DATA LISTING Start Marker
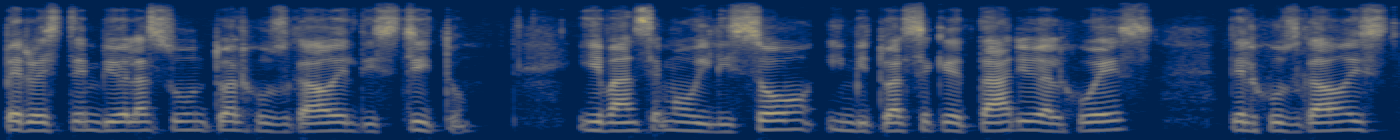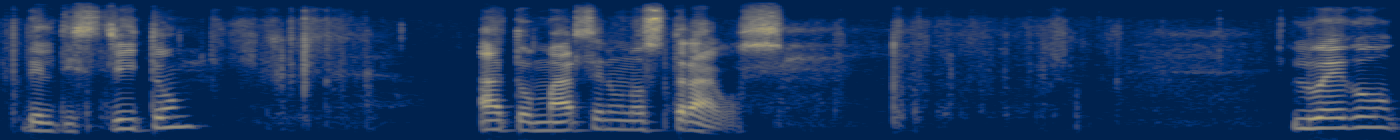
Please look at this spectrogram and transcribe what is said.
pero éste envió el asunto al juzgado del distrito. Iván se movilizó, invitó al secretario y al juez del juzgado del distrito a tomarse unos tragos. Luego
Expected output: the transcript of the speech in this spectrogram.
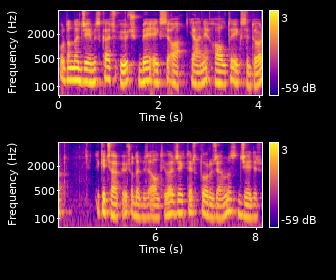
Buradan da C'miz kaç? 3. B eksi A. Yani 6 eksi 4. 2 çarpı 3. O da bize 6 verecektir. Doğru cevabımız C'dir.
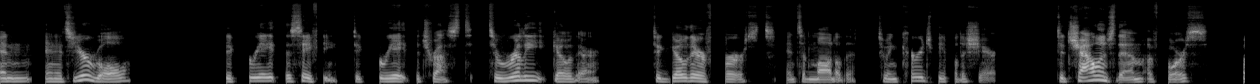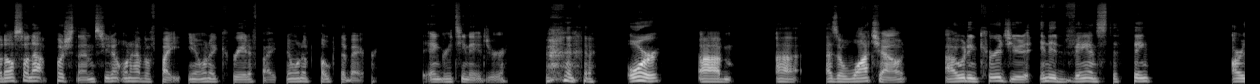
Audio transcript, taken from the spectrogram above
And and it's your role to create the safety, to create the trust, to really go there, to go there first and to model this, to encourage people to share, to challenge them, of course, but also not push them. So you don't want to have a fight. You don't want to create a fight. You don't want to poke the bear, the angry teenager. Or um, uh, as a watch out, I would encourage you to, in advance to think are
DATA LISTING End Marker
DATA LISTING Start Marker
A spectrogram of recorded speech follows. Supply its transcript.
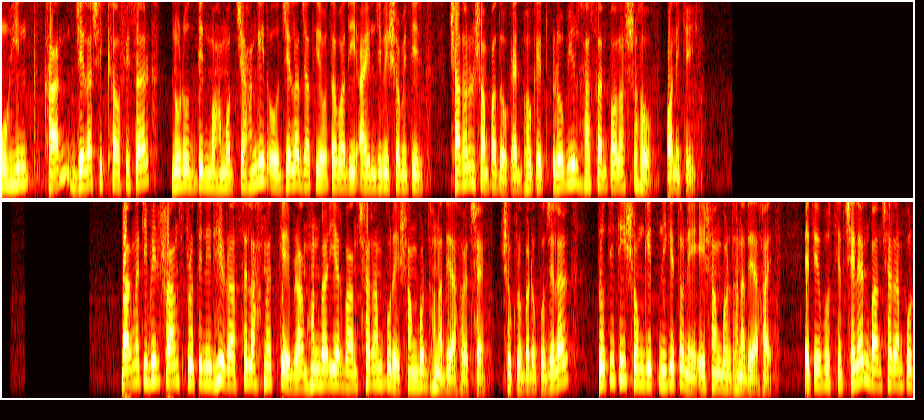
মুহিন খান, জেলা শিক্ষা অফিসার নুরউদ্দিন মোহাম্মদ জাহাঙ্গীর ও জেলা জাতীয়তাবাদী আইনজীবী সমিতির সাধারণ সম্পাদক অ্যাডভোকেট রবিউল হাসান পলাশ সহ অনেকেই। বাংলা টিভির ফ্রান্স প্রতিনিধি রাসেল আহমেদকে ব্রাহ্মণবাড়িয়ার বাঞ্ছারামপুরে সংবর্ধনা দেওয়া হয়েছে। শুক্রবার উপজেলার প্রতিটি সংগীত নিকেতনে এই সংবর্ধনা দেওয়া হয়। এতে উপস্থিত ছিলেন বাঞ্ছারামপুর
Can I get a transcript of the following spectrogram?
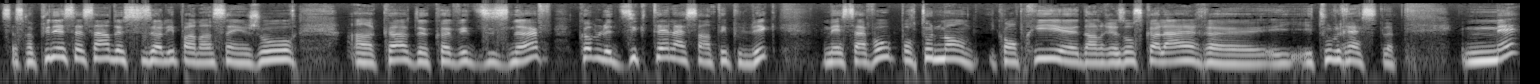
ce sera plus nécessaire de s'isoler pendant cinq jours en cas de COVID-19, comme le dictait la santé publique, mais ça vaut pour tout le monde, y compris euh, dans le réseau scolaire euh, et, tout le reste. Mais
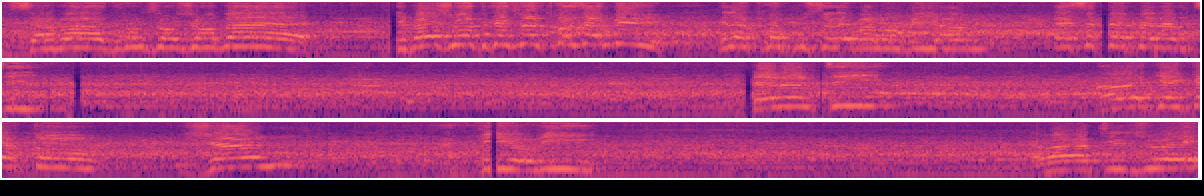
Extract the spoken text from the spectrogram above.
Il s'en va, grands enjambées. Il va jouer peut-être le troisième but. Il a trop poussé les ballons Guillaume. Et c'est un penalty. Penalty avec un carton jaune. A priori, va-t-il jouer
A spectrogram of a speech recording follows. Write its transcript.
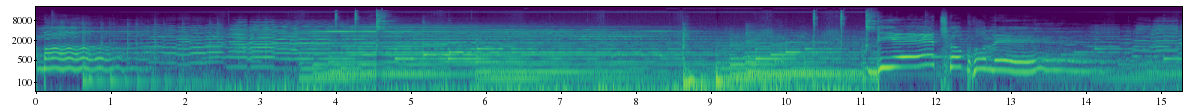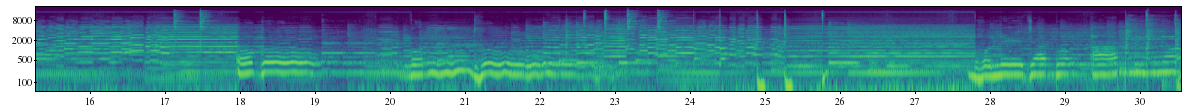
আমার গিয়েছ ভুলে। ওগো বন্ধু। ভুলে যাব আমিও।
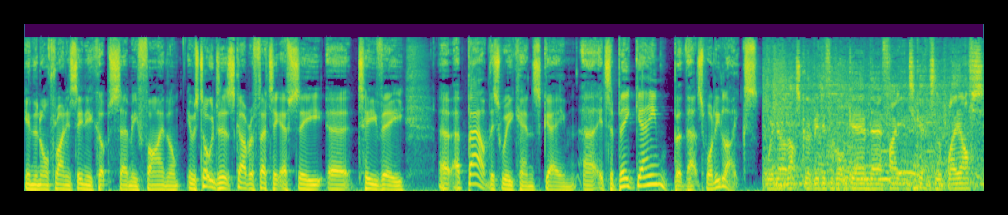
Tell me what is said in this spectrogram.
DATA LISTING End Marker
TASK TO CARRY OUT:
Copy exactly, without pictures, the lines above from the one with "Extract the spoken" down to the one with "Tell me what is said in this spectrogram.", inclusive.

OUTPUT OF THE TASK:
Extract the spoken text from the spectrogram above.
Il s'en va, grands enjambées. Il va jouer peut-être le troisième but. Il a trop poussé les ballons Guillaume. Et c'est un penalty. Penalty avec un carton jaune. A priori, va-t-il jouer
A spectrogram of a speech recording follows. Write its transcript.
আমার গিয়েছ ভুলে। ওগো বন্ধু। ভুলে যাব আমিও।
Tell me what is said in this spectrogram.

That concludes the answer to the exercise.